equally challenging for Samia to
hear how I see my Jewish identity
as inseparable from my Zionist
identity. Zionism is part of my core
identity — my historical connection
to the Land of Israel — the connector
to all Jewish people, an expression
of Jewish values, the importance of
life, oneness and justice, a statement
Samia had never heard before.
Samia heard my fears that Hamas,
Hezbollah and Iran want to anni-
hilate all Jews. She learned when I
hear anti-Zionist slurs, I feel they
are not just rejecting my identity
as a Jew, but the collective bond I
feel with all Jews, and that I feel
anti-Zionist remarks are an attempt
to delegitimize our right as Jews
for self-determination, as well as
negating our legitimate right to co-
existence as Jews in our historical
birthplace and homeland, Israel.
Our next hurdle was to role play
the other. It was tough to express
words that were not "our" truth. We
were fearless and committed to deep-
ening our understanding. Reversing
roles, I experienced Samia's anger,
and Samia experienced my fear.
Through the process of being the
other, we both felt truly heard. The
process stretched our boundaries;
we experienced a powerful shift
in perceptions. Paradoxically, we
acknowledged each other's narrative
without giving up our own beliefs.
We were ready for the third step of
the Tectonic process.
The third step is to "lead con-
sciously through the lens of evolu-
tion and not through the lens of
survival:' We were willing to let
go of the footprint of the past and
walk where there are no footprints,
holding each other accountable and
standing with each other in both
communities, especially during
times of crisis.
When Samia and I make a pre-
sentation, I speak about Arab and
Islamophobia and Samia speaks
about anti-Semitism and explains
why Jews feel anti-Zionism is anti-
Semitism. Paired and committed,
we step together into the fault line,
probe below the surface, examine
the tension and use it to connect our
While You're Living Your Life
Craig Is Getting Ready
President Barack Obama is
proposing a 2014 budget that
includes reductions in the growth of Social Security
and other benefit programs. The plan, if enacted,
would mean a cut in Social Security benefits of
$1,000 for the average 85-year-old and smaller
cuts for younger retirees.
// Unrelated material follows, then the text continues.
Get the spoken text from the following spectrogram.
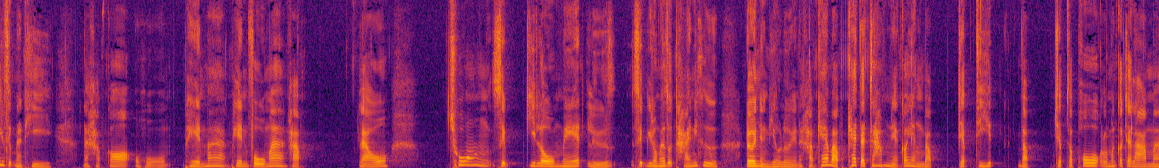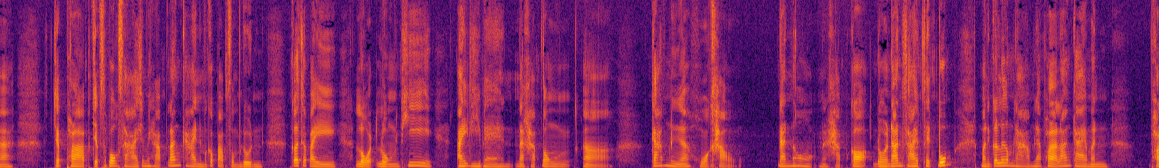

What do you think?
❑ The government should keep
its hands off Social Security.
Scan the QR code
with your smart
phone to take our
survey, or logon to
❑ Reductions in Social Security
are needed to tackle the
Last Week's Results
Should Israel's ultra-Orthodox yeshivah students
be drafted into military service?
50 0/0: Yes. Everyone should be
50%: No. They should be
exempted from service.
I You Can Count On
The Craig Fahle Show
Weekdays at 10 a.m. & 7 p.m.
WDET is a
April 11 • 2013